* [Action item]:
When you copy the records, keep every word exact and leave the pictures out.

* [Material for this exercise]:
★ ★ ★ ★ ★

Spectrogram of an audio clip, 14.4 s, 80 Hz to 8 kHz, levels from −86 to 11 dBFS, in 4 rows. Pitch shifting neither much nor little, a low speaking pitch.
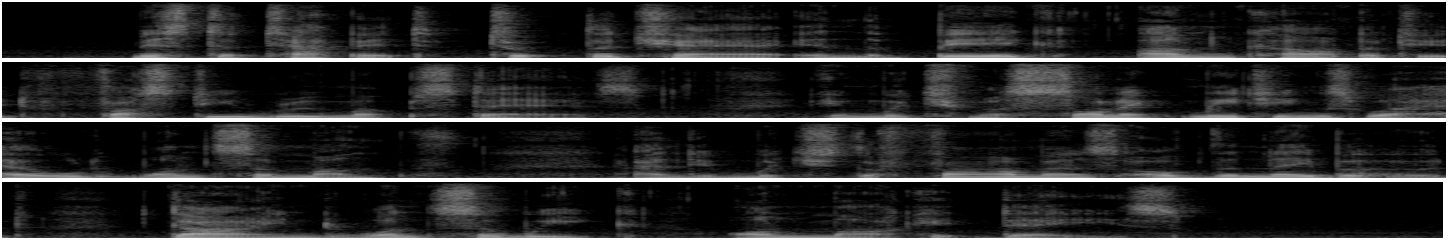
No: wide, 7.5 semitones; low, 125 Hz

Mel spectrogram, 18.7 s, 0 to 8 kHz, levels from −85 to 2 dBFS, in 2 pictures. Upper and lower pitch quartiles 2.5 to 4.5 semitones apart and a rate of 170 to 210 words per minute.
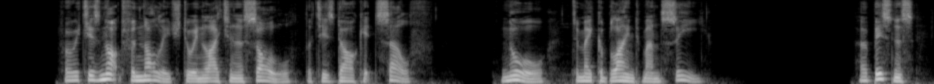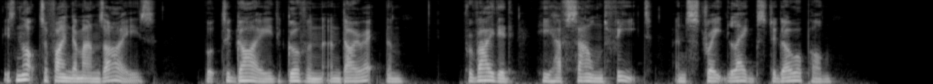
No: average, 4.2 semitones; average, 155 wpm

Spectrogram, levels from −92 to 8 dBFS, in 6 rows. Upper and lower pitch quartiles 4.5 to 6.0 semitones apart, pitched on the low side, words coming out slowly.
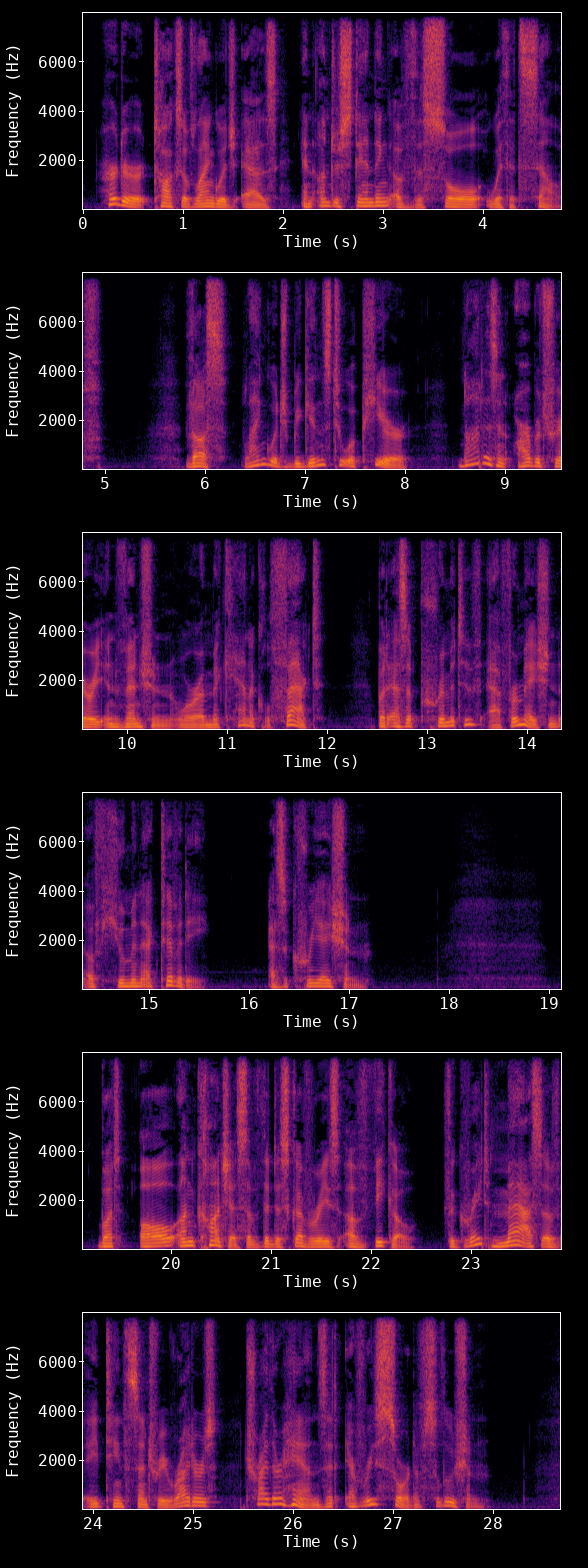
Yes: wide, 5.6 semitones; low, 120 Hz; slow, 125 wpm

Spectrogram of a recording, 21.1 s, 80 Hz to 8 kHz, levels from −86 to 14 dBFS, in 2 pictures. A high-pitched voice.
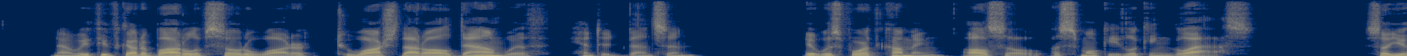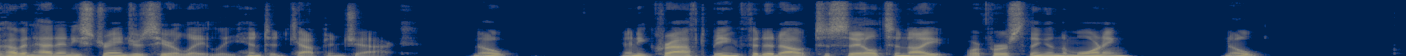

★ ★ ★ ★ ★

* [Worked solution]:
Spectrogram of an audio clip, 14.4 s, 80 Hz to 8 kHz, levels from −86 to 11 dBFS, in 4 rows. Pitch shifting neither much nor little, a low speaking pitch.
No: wide, 7.5 semitones; low, 125 Hz

Mel spectrogram, 18.7 s, 0 to 8 kHz, levels from −85 to 2 dBFS, in 2 pictures. Upper and lower pitch quartiles 2.5 to 4.5 semitones apart and a rate of 170 to 210 words per minute.
No: average, 4.2 semitones; average, 155 wpm

Spectrogram, levels from −92 to 8 dBFS, in 6 rows. Upper and lower pitch quartiles 4.5 to 6.0 semitones apart, pitched on the low side, words coming out slowly.
Yes: wide, 5.6 semitones; low, 120 Hz; slow, 125 wpm

Spectrogram of a recording, 21.1 s, 80 Hz to 8 kHz, levels from −86 to 14 dBFS, in 2 pictures. A high-pitched voice.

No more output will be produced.